The title of this article might mislead some readers. While Bonobos and chimpanzees share a 94% genetic similarity to us, we need to remember that they are merely the closest relatives on the evolutionary tree that survives today. If both these species were to go extinct, which appears increasingly likely, the title of this article would become, “Are we more like orang utans or gorillas?” As close a resemblance these many primates bare to us, there were other species in the past that that were even more human-like, like Neanderthals and Homo erectus. The later, despite the close relationship, would have probably killed and eaten you upon first introductions.
(the Velociraptor of Human Ancestry)
We humans share a common ancestor with all chimpanzees that existed five to eight million years ago, bonobos and common chimpanzees diverged less than one-million years ago, soon after they became separated by the formation of the Congo river. Bonobos are technically a type of chimpanzee, but, for the purposes of this article, the world “chimpanzee” refers to the common chimpanzee, Pan troglodytes.
Both chimpanzees and bonobos use tools, from stones to crack nuts to sticks to fish termites out of mounds. The two species also have the capacity for language, with case studies of chimpanzees exhibiting a sign-language vocabulary of over one-hundred words, as well as bonobos making up new words. Both have expressive faces, which we humans can easily read and understand what’s being communicated, and both exhibit signs of empathy toward one another and to other species.
While both species use tools, chimpanzees use spears, which they sharpen with their teeth, to hunt other primates. Chimpanzees are the only other primate observed hunting in groups, sometimes going on border patrols where they actively seek out neighboring groups of chimpanzees and kill them. Chimpanzees also practice infanticide and cannibalism, both males and females killing and eating chimpanzee offspring that is not their’s. This is a symptom of the chimpanzee’s highly-patriarchal (male-dominated) society, where male domestic violence toward females is commonplace as a means of bullying them into submission.
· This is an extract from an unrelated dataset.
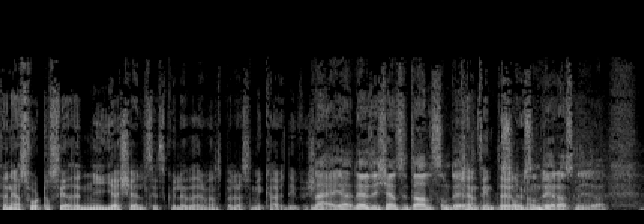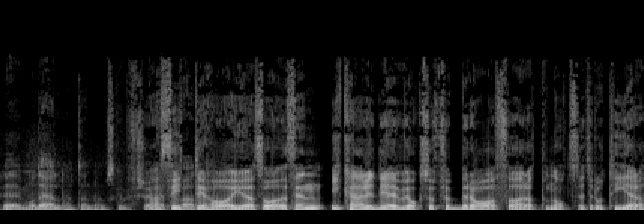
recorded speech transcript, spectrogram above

Bonobos, have a much more peaceful society. They are mostly frugivorous, supplementing their diets with occasional invertebrates, like termites, or small mammals like flying squirrels. Physically, bonobos are “more elegant, longer-legged, and smaller-headed than chimpanzees.” Their body proportions resemble that of Australopithecus, a close ancestor to humans long extinct. This means that Bonobos also more closely resemble us physically, walking upright 25% of the time, exhibiting broader shoulders than chimpanzees and the females having more pronounced breasts.
In contrast to chimpanzees, bonobos have a matriarchal (female-dominated) society, where females are given the highest respect, and which is highly sexualized. While chimpanzees resolve conflicts through violence, bonobos resolve them through sex, both heterosexual and homosexual. When bonobos discover a wealth of food, they immediately diffuse any tension over who gets how much with an orgy. It’s no wonder bonobos are often called the “Make-love-not-war chimp.”
Because bonobos split off from chimpanzees millions of years after humans split off from our common ancestor with pans troglodyte, it would be inaccurate to say we got our behaviors from bonobos, and it would also be inaccurate to say we got our behaviors from chimps, as we have no idea what chimpanzee culture was like five million years ago, and culture, as we see in human history and the divergent histories of bonobos and chimpanzees, evolves very rapidly.
What we can ask from this exercise in comparing our evolutionary cousins is which cultural strategy works best? Both chimpanzees and bonobos are successful cultures, except in the face of human exploitation, and we can all refer to examples of domestic violence, murder, war, peace, free-love, and cooperation in human society. Each strategy works within certain social environments, so perhaps the real question is, which society would you rather live in?
- Between the time of my writing this and its publication today, wild bonobos were observed hunting and eating the young of other primate species. Adjust your paradigms accordingly.
- Check out some amazing photos of bonobos here by Frans de Waal.
- The Bonobo conservation Initiative offers means for ordinary people to contribute to the preservation of this endearing species.
- An older, more thorough Scientific American article exploring the differences between bonobos and chimpanzees.
- A New Yorker article wonders if bonobos are really the peace-loving hippies we make them out to be?